* WHAT NEEDS TO BE DONE: Print each record exactly as it appears, but drop the images.
_ _ _ _ _ _ _
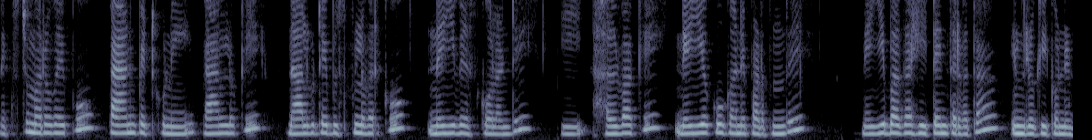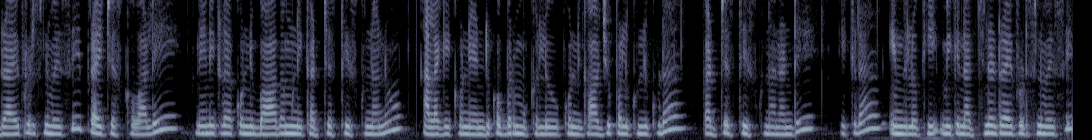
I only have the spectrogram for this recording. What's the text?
నెక్స్ట్ మరోవైపు ప్యాన్ పెట్టుకుని ప్యాన్లోకి నాలుగు టేబుల్ స్పూన్ల వరకు నెయ్యి వేసుకోవాలండి. ఈ హల్వాకి నెయ్యి ఎక్కువగానే పడుతుంది. నెయ్యి బాగా హీట్ అయిన తర్వాత ఇందులోకి కొన్ని డ్రై ఫ్రూట్స్ని వేసి ఫ్రై చేసుకోవాలి. నేను ఇక్కడ కొన్ని బాదంని కట్ చేసి తీసుకున్నాను. అలాగే కొన్ని ఎండు కొబ్బరి ముక్కలు కొన్ని కాజు పలుకులు కూడా కట్ చేసి తీసుకున్నానండి. ఇక్కడ ఇందులోకి మీకు నచ్చిన డ్రై ఫ్రూట్స్ని వేసి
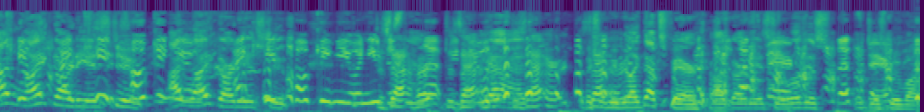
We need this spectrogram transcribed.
I keep- like Guardians I keep too. Poking I like Guardians I keep too. poking you, and you Does just that hurt? let Does me that do hurt? it. Does that hurt? Does that some you hurt? be like, "That's fair." I Guardians fair. too. We'll just That's we'll just move on.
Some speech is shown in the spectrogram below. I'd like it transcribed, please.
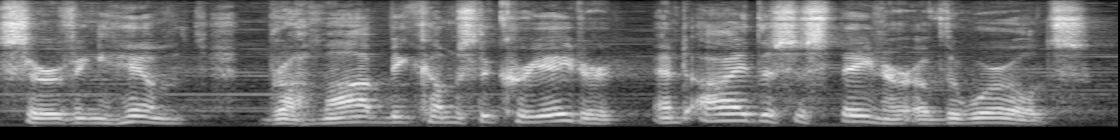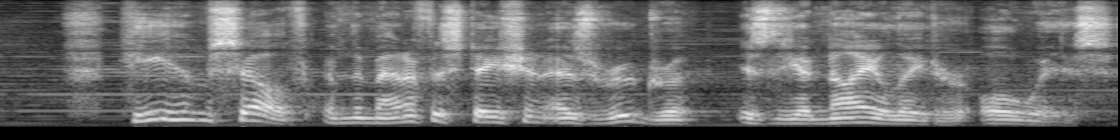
Serving him, Brahma becomes the creator and I the sustainer of the worlds. He himself, in the manifestation as Rudra, is the annihilator always.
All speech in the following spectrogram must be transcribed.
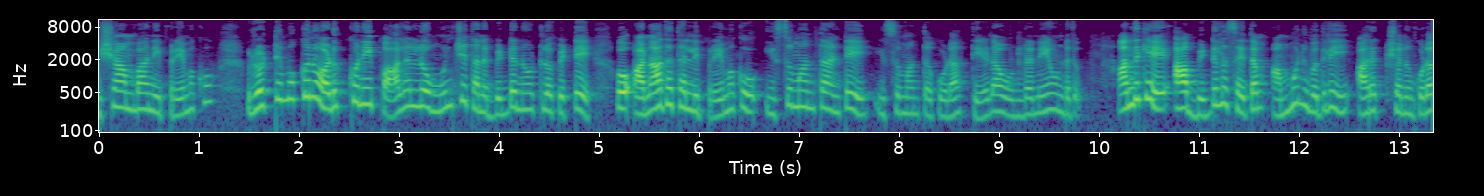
ఈషా అంబానీ ప్రేమకు రొట్టె ముక్కను అడుక్కుని పాలల్లో ముంచి తన బిడ్డ నోట్లో పెట్టే ఓ అనాథ తల్లి ప్రేమకు ఇసుమంత అంటే ఇసుమంత కూడా తేడా ఉండనే ఉండదు. అందుకే ఆ బిడ్డలు సైతం అమ్మను వదిలి అరక్షణం కూడా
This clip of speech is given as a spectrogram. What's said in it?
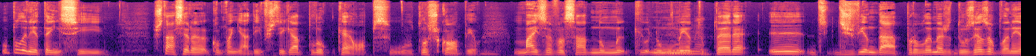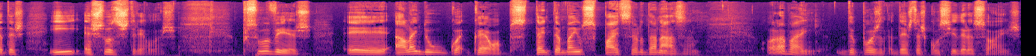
O planeta em si está a ser acompanhado e investigado pelo CEOPS, o telescópio mais avançado no, no, no momento, momento, para eh, desvendar problemas dos exoplanetas e as suas estrelas. Por sua vez, eh, além do CEOPS, tem também o Spicer da NASA. Ora bem, depois destas considerações,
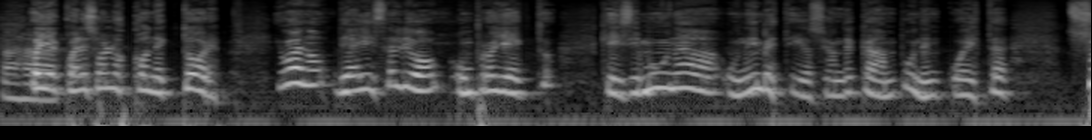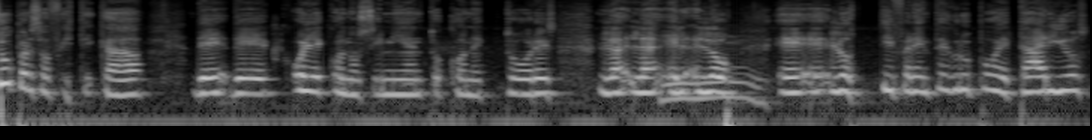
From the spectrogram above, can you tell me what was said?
ajá. oye, cuáles son los conectores. Y bueno, de ahí salió un proyecto que hicimos una, una investigación de campo, una encuesta súper sofisticada de, de, oye, conocimiento, conectores, la- la- el- lo- eh, eh, los diferentes grupos etarios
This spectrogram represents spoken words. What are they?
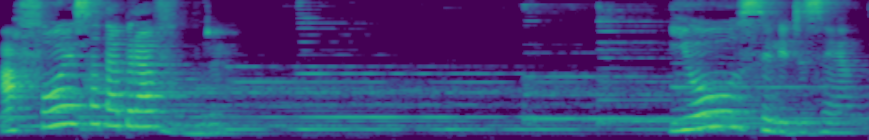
a força da bravura e ouça ele dizendo:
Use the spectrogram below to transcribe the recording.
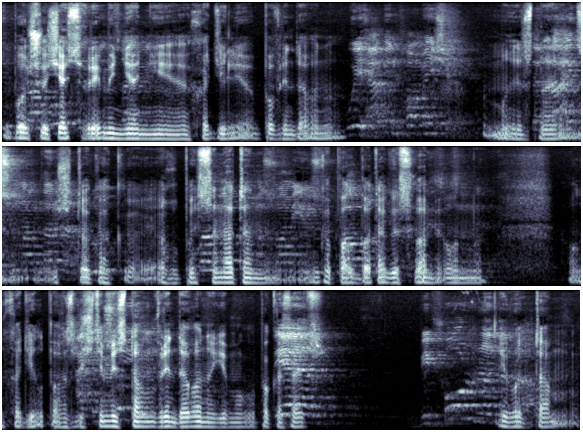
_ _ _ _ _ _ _
* RESPONSE BOX:
I only have the spectrogram for this recording. What's the text?
నెక్స్ట్ మరోవైపు ప్యాన్ పెట్టుకుని ప్యాన్లోకి నాలుగు టేబుల్ స్పూన్ల వరకు నెయ్యి వేసుకోవాలండి. ఈ హల్వాకి నెయ్యి ఎక్కువగానే పడుతుంది. నెయ్యి బాగా హీట్ అయిన తర్వాత ఇందులోకి కొన్ని డ్రై ఫ్రూట్స్ని వేసి ఫ్రై చేసుకోవాలి. నేను ఇక్కడ కొన్ని బాదంని కట్ చేసి తీసుకున్నాను. అలాగే కొన్ని ఎండు కొబ్బరి ముక్కలు కొన్ని కాజు పలుకులు కూడా కట్ చేసి తీసుకున్నానండి. ఇక్కడ ఇందులోకి మీకు నచ్చిన డ్రై ఫ్రూట్స్ని వేసి
We need this spectrogram transcribed.
I keep- like Guardians I keep too. Poking I like Guardians I keep too. poking you, and you Does just that hurt? let Does me that do hurt? it. Does that hurt? Does that some you hurt? be like, "That's fair." I Guardians fair. too. We'll just That's we'll just move on.
Some speech is shown in the spectrogram below. I'd like it transcribed, please.
Serving him, Brahma becomes the creator and I the sustainer of the worlds. He himself, in the manifestation as Rudra, is the annihilator always.
All speech in the following spectrogram must be transcribed.
ఈషా అంబానీ ప్రేమకు రొట్టె ముక్కను అడుక్కుని పాలల్లో ముంచి తన బిడ్డ నోట్లో పెట్టే ఓ అనాథ తల్లి ప్రేమకు ఇసుమంత అంటే ఇసుమంత కూడా తేడా ఉండనే ఉండదు. అందుకే ఆ బిడ్డలు సైతం అమ్మను వదిలి అరక్షణం కూడా
This clip of speech is given as a spectrogram. What's said in it?
O planeta em si está a ser acompanhado e investigado pelo CEOPS, o telescópio mais avançado no, no, no momento, momento, para eh, desvendar problemas dos exoplanetas e as suas estrelas. Por sua vez, eh, além do CEOPS, tem também o Spicer da NASA. Ora bem, depois destas considerações,
From the spectrogram above, can you tell me what was said?
ajá. oye, cuáles son los conectores. Y bueno, de ahí salió un proyecto que hicimos una, una investigación de campo, una encuesta súper sofisticada de, de, oye, conocimiento, conectores, la- la- el- lo- eh, eh, los diferentes grupos etarios
This spectrogram represents spoken words. What are they?
a força da bravura e ouça ele dizendo:
Use the spectrogram below to transcribe the recording.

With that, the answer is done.